The State Board of Education voted on February 28 to approve all 10 Boston charter school proposals endorsed by Mitchell D. Chester, commissioner of the MA Department of Elementary and Secondary Education. Six statewide non-Boston applications were also approved; one in Lynn was rejected.
All Boston charters were easily approved, though one, a second Edward Brooke Charter School, gathered some opposition because of the high attrition rate of its parent Edward Brooke school. The current Edward Brooke has a student population that hovers between 60 and 70 students from Grades K to three until student attrition “ forced or otherwise “ sets in. The Brooke student population drops steadily each year from 70 to 18 in grades three through eight. In grade 6, there are 44 students; grade 7, 26 students; and in grade 8, only 18 students remain. Little wonder there is concern about their dropout rate. Too bad the concern wasn’t enough.
(By the way, the current Edward Brooke charter school serves a population virtually devoid of Limited English Proficient students, 0.2% to the city’s 30.3%, and with very few special ed students, 7.3% to the city’s 19.4%.)

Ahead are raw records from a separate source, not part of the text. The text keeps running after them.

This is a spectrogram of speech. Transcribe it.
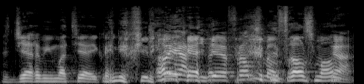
Dat is Jeremy Mathieu. Ik weet niet of jullie Oh ja, die eh, Fransman. Die Fransman. Ja.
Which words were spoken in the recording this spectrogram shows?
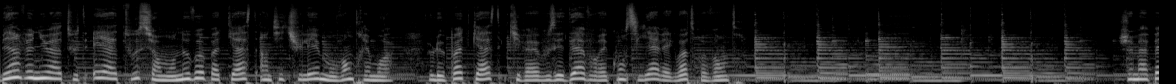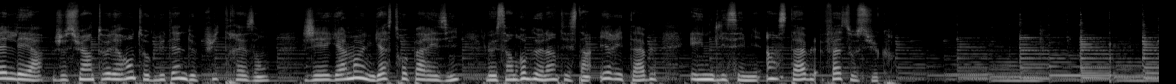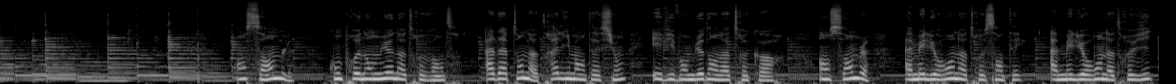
Bienvenue à toutes et à tous sur mon nouveau podcast intitulé Mon ventre et moi, le podcast qui va vous aider à vous réconcilier avec votre ventre. Je m'appelle Léa, je suis intolérante au gluten depuis 13 ans. J'ai également une gastroparésie, le syndrome de l'intestin irritable et une glycémie instable face au sucre. Ensemble, comprenons mieux notre ventre, adaptons notre alimentation et vivons mieux dans notre corps. Ensemble, améliorons notre santé, améliorons notre vie.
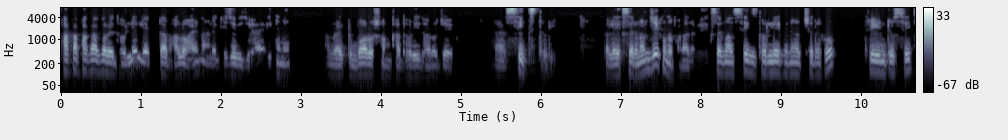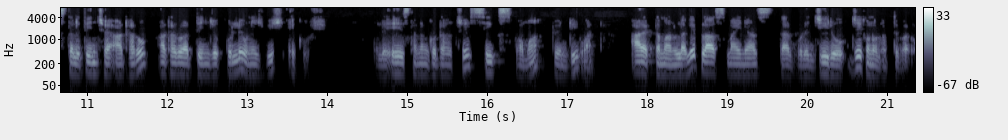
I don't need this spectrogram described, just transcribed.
ফাঁকা ফাঁকা করে ধরলে লেখটা ভালো হয়, নাহলে ভিজিভিজি হয়। এখানে আমরা একটু বড় সংখ্যা ধরি, ধরো যে সিক্স ধরি। তাহলে এক্সের মান যে কোনো ধরা যাবে। এক্সের মান সিক্স ধরলে এখানে হচ্ছে দেখো থ্রি ইন্টু সিক্স তাহলে তিন ছয় আঠারো। আঠারো আর তিন যোগ করলে উনিশ, বিশ, একুশ। তাহলে এই স্থানাঙ্কটা হচ্ছে সিক্স কমা টোয়েন্টি ওয়ান আর একটা মান লাগে প্লাস মাইনাস তারপরে জিরো যে কোনো ধরতে পারো।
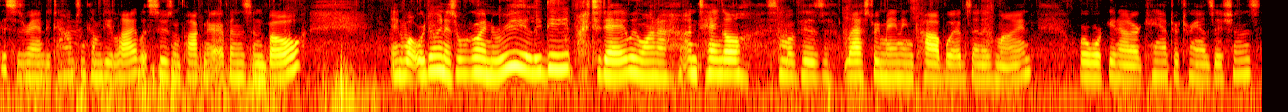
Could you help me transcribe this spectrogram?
This is Randi Thompson coming to you live with Susan Faulkner Evans and Beau. And what we're doing is we're going really deep today. We want to untangle some of his last remaining cobwebs in his mind. We're working on our canter transitions.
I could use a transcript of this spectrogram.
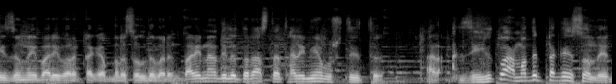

Currently charter schools, even though they do not educate all students “ specifically those with special education needs and ELL needs “ drain in excess of $60 million per year from Boston Public Schools. The additional charter schools will drain an expected $40 million on top of the current $60 million. The new state Ed Reform law allows even more charter schools to be created in Boston. The total dollar loss for our schools will exceed an estimated $110 million per year by 2014. Superintendent Carol Johnson and Mayor Menino supported the Ed Reform legislation.